Rick Valicenti’s work with words, websites, logos and brands displays a kind of anti-typographical influence, a desire to play with the static expectations and presence of words and letters. The founder and design director at 3st/Thirst, as well as Moving Design, Valicenti lectures extensively and has exhibited or had work in the collection of the MoMA, Art Institute and the Cooper-Hewitt National Design Museum. Now, Valicenti invests his efforts into future generations, serving as a mentor to design’s young leaders, and working on projects such as Deep Breath, a multidisciplinary design intervention and invocation to change the air quality in Beijing.
Petra Bachmaier and Sean Gallero
In Luftwerk’s installations, architecture and the built environment are transmuted into a fluid, riveting reel of light, video and sound. The work of SAIC alums Petra Bachmaier and Sean Gallero, these projections interpret a static environment and re-envision it via an alternate, transient reality; the very name of the duo evokes the ephemeral. Luftwerk has received awards from the National Endowment for the Arts and the Illinois Arts Council, and has received commissions for their synesthetic work to grace the forms of Frank Lloyd Wright’s Robie House and Fallingwater, the Emirates Palace in Abu Dhabi, Mies van der Rohe’s Farnsworth House, Marina City, Cloud Gate, and have a current installation “solarise: a sea of all colors” at the Garfield Park Conservatory.

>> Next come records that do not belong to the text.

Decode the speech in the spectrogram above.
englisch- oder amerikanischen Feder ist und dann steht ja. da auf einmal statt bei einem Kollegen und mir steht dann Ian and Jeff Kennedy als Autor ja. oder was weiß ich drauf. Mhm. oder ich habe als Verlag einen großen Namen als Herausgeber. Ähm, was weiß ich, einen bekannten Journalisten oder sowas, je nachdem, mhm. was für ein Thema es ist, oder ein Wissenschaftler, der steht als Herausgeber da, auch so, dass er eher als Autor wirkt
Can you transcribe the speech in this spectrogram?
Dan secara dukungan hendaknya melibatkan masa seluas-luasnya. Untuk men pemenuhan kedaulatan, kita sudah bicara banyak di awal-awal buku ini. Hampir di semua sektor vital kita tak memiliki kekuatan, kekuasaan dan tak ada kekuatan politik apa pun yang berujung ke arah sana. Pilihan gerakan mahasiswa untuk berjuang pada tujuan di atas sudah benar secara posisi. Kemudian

MNML, the company Scott Wilson founded and directs, takes disruption as its mantra, acted upon across countless disciplines. Wilson’s work, from his time as global creative director at Nike, to his present work with cardiac technology, game systems, water treatment and start-ups, has an unflinching, unapologetic approach. A recent million-dollar take in the Kickstarter campaign for the Lunatik brand reveals just how Wilson’s projects agitate expectations. Wilson welcomes each functional challenge as an entrepreneur.
Founding principal/architect, John Ronan Architects

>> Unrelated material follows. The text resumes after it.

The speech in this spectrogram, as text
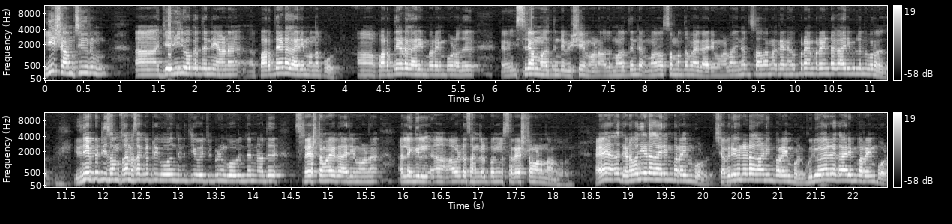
ഈ ഷംസീറും ജലീലും ഒക്കെ തന്നെയാണ് പർദ്ദയുടെ കാര്യം വന്നപ്പോൾ. പർദ്ദയുടെ കാര്യം പറയുമ്പോൾ അത് ഇസ്ലാം മതത്തിന്റെ വിഷയമാണ് അത് മതത്തിന്റെ മതസംബന്ധമായ കാര്യമാണ്. അതിനകത്ത് സാധാരണക്കാരൻ അഭിപ്രായം പറയേണ്ട കാര്യമില്ലെന്ന് പറഞ്ഞത് ഇതിനെപ്പറ്റി സംസ്ഥാന സെക്രട്ടറി ഗോവിന്ദൻ ചോദിച്ചപ്പോഴും ഗോവിന്ദൻ അത് ശ്രേഷ്ഠമായ കാര്യമാണ് അല്ലെങ്കിൽ അവരുടെ സങ്കല്പങ്ങൾ ശ്രേഷ്ഠമാണെന്നാണ് പറഞ്ഞത്. ഏ അത് ഗണപതിയുടെ കാര്യം പറയുമ്പോൾ ശബരിമലയുടെ കാര്യം പറയുമ്പോൾ ഗുരുവായൂരുടെ കാര്യം പറയുമ്പോൾ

Although Michigan-born and Harvard-educated, John Ronan has become a true native son of Chicago, at least architecturally: he is one of the seven architects/firms [and the only one locally based] chosen to compete for the assignment to design the Obama Presidential Library. Even if he doesn’t win that plum commission, Ronan—who turned fifty last year—has already made his mark on the cityscape. His Gary Comer Youth Center and College Prep complexes and the Poetry Foundation on Dearborn Street have brought him awards and accolades for dynamic, polished presentation. Two projects breaking ground this year, an office tower at Randolph and Franklin, and the Innovation Center building at IIT should burnish his reputation further. Ronan has managed to accomplish all of this with just a sixteen-person staff. “I like to stay close to the work,” he says, “and I choose my projects carefully.”

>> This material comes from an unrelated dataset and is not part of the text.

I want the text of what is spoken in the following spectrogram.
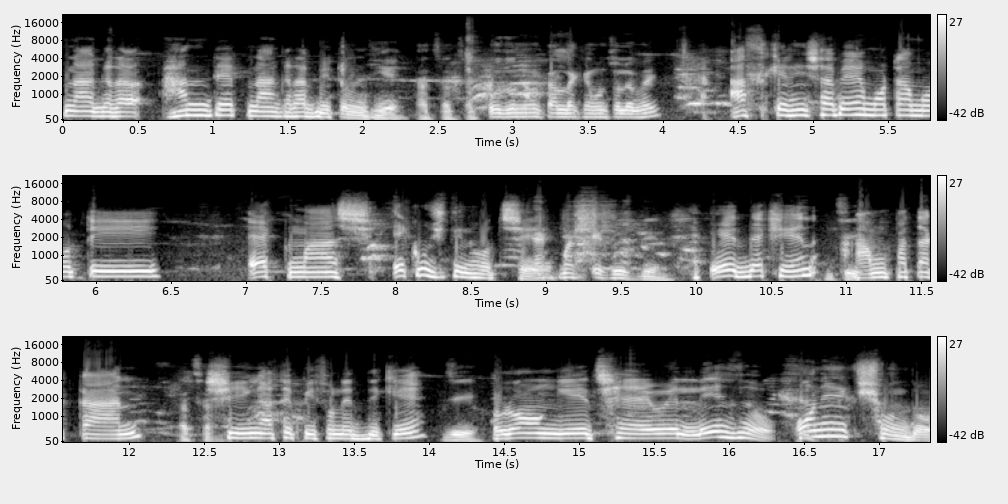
নাগরা হান্ড্রেড নাগরা বিটল দিয়ে। আচ্ছা আচ্ছা। প্রজনন কালটা কেমন চলে ভাই? আজকের হিসাবে মোটামুটি এক মাস একুশ দিন হচ্ছে। এক মাস একুশ দিন। এ দেখেন। আম পাতা কান আচ্ছা। শিং আছে পিছনের দিকে রঙে ছেয়ে লেজও অনেক সুন্দর।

EVP head of design, Leo Burnett
Besides founding and directing Leo Burnett’s Department of Design, serving as EVP head of design, and as co-president of AIGA Chicago, Alisa Wolfson has a passion for experimental and community-grown art and media. Wolfson’s love of “typography, color and negative space” best represents her personal style, and finds its cohesive expression in Lampo, Wolfson’s seventeen-year passion project that promotes “experimental music and intermedia.” Most recently, she is excited about working with Marwen art school, with whom her team developed technology to expose the imprint of Chicago’s underserved youth artists through digitally mapping site-specific murals.